Downsides: Without the back-up of an established company, promoting oneself becomes a lot more difficult. Those who truly hope to succeed must be willing to devote a lot of time to researching marketing techniques, social media, promotion, as well as the wants, needs, and budget of their target group. A small start-up fee should also be anticipated: materials, business licenses, website creation, business cards, and promotional material will all need consideration.
Pro-tip: Do what you love, but research your audience. Don't try selling beef to cows just because you love beef.
Learn How To Brand Yourself
If you're anything like me, the words "brand yourself" make you want to delete your website and cry in a corner, but, sad as it may be, creating a recognizable logo or writing a clever tagline is vital in succeeding as an independent entrepreneur. If you opt to sign on with a direct sales company, survey sites, or ad programs, a lot of that will be taken care of for you, but for those who decide to open their own business or do a lot of self-promotion, branding will become very important.
Thankfully, branding in this day and age does not have to be a morally repugnant venture. Simply knowing what colours and shapes most appeal to the masses can be the difference between success and failure. Beyond that, branding often just means knowing your audience, and wording your presentation wisely. The below links offer plenty of sensible, reasonable, and respectable advice:
Personal Branding 101
10 Colors That Increase Sales
5 Things Product Packaging Must Do
8 Self-Promotion Tips For Shy People
7 Ways to Self-Promote Without Selling Out
Share Your Work From Home Experience!
What WFH Ventures Have You Tried?
Know What to Expect
Whatever work from home venture you choose to join in on, it is important that you know what to expect. Some, like direct sales and self-employment, can turn into full time jobs that generate enough income to fully support yourself; others, like survey sites and ad programs, can generously supplement your income but not replace it. Researching your options, and self-evaluation if of utmost importance.
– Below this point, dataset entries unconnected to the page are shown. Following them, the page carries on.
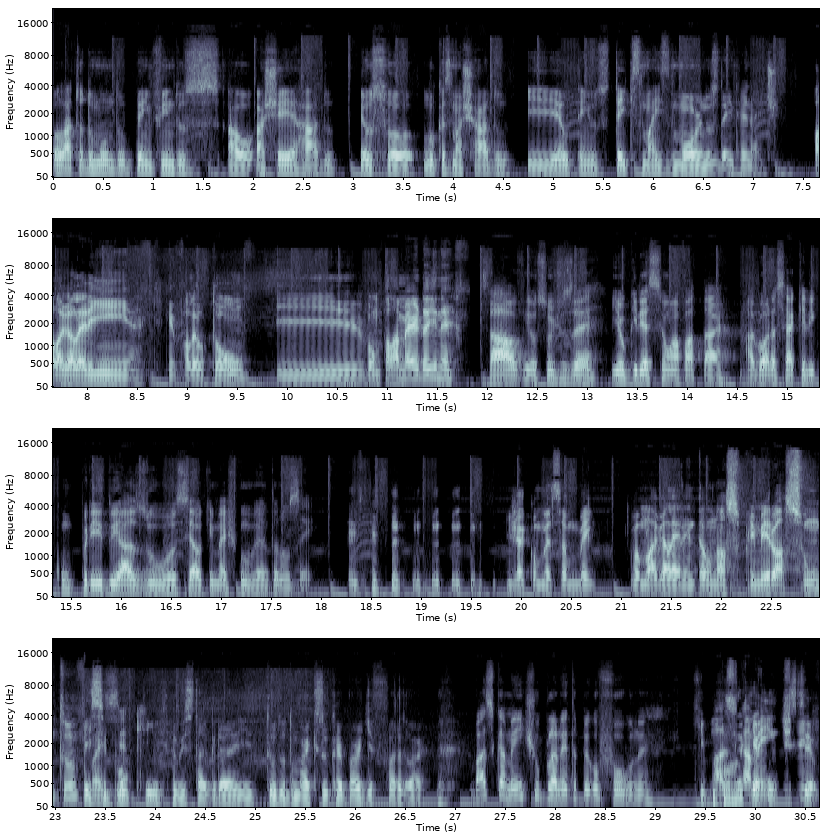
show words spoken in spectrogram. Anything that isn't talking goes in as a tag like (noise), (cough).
Olá todo mundo, bem-vindos ao Achei Errado. Eu sou Lucas Machado e eu tenho os takes mais mornos da internet. Fala galerinha, aqui quem fala é o Tom e vamos falar merda aí, né? Salve, eu sou o José e eu queria ser um avatar. Agora, se é aquele comprido e azul ou se é o que mexe com o vento, eu não sei. (laughs) Já começamos bem. Vamos lá, galera. Então, nosso primeiro assunto. Facebook, o Instagram e tudo do Mark Zuckerberg fora do ar. Basicamente, o planeta pegou fogo, né? Que basicamente. Que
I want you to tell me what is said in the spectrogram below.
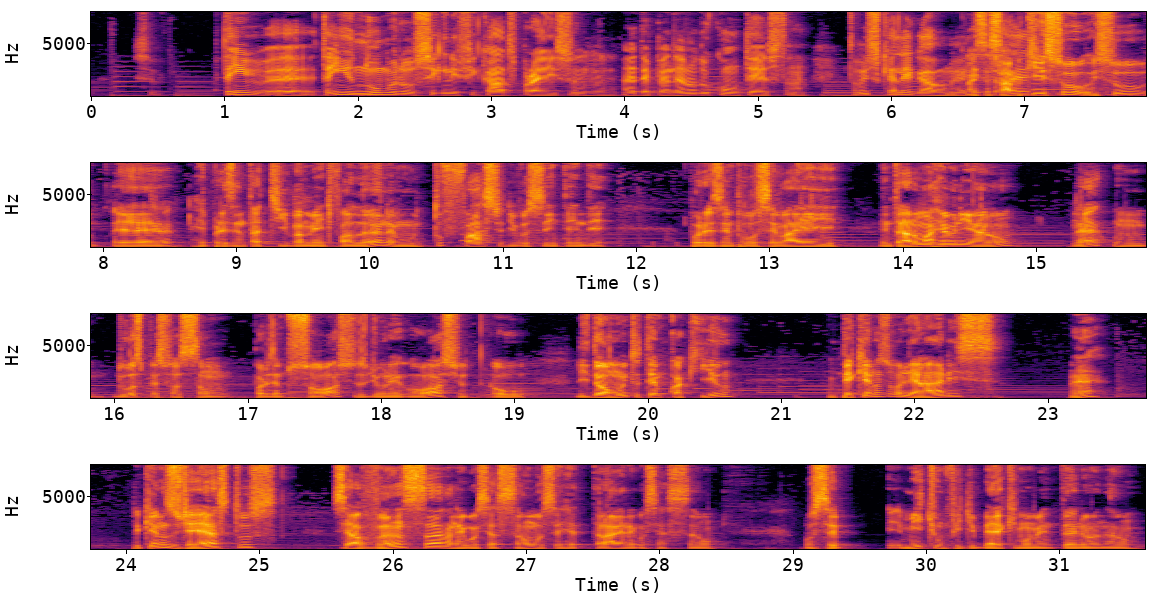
Tem, é, tem inúmeros significados para isso, Uhum. né? dependendo do contexto, né? Então isso que é legal, né? Ele Mas você traz- sabe que isso, isso é, representativamente falando, é muito fácil de você entender. Por exemplo, você vai entrar numa reunião, né, com duas pessoas que são, por exemplo, sócios de um negócio ou lidam há muito tempo com aquilo, em pequenos olhares, né, pequenos gestos, você avança a negociação, você retrai a negociação, você emite um feedback momentâneo ou não.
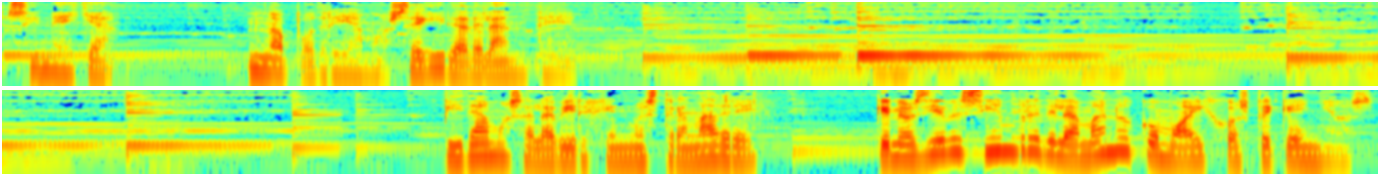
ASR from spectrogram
Sin ella, no podríamos seguir adelante. Pidamos a la Virgen nuestra Madre que nos lleve siempre de la mano como a hijos pequeños,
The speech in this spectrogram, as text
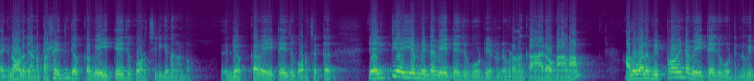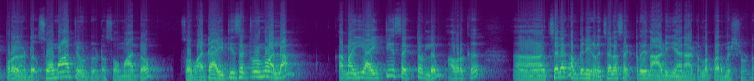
ടെക്നോളജിയാണ് പക്ഷേ ഇതിന്റെയൊക്കെ വെയിറ്റേജ് കുറച്ചിരിക്കുന്ന കണ്ടോ? ഇതിന്റെയൊക്കെ വെയിറ്റേജ് കുറച്ചിട്ട് എൽ ടി ഐ എമ്മിന്റെ വെയിറ്റേജ് കൂട്ടിയിട്ടുണ്ട്. ഇവിടെ നമുക്ക് ആരോ കാണാം. അതുപോലെ വിപ്രോയിന്റെ വെയിറ്റേജ് കൂട്ടിയിട്ടുണ്ട്. വിപ്രോ ഉണ്ട് സൊമാറ്റോ ഉണ്ട് കേട്ടോ. സൊമാറ്റോ സൊമാറ്റോ ഐ ടി സെക്ടറൊന്നും അല്ല. കാരണം ഈ ഐ ടി സെക്ടറിലും അവർക്ക് ചില കമ്പനികൾ ചില സെക്ടറിൽ നിന്ന് ആഡ് ചെയ്യാനായിട്ടുള്ള പെർമിഷനുണ്ട്.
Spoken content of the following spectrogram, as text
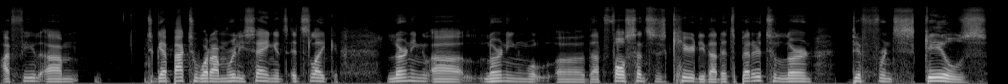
I feel um to get back to what I'm really saying, it's it's like learning uh learning uh that false sense of security that it's better to learn different skills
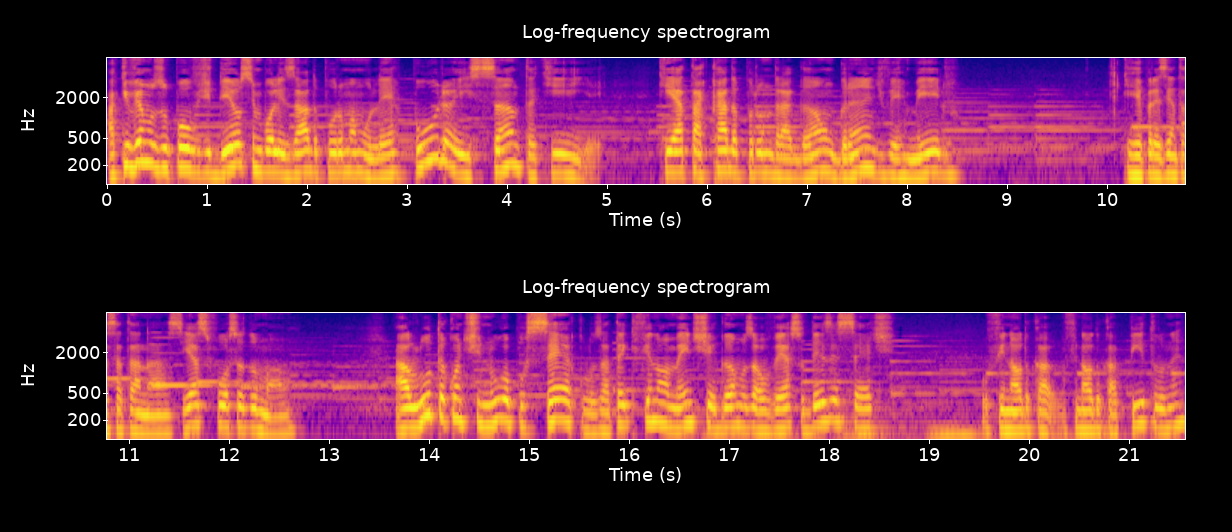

Whatever it is you decide to do, know that with the right information, audience, and approach, you can make a living from home.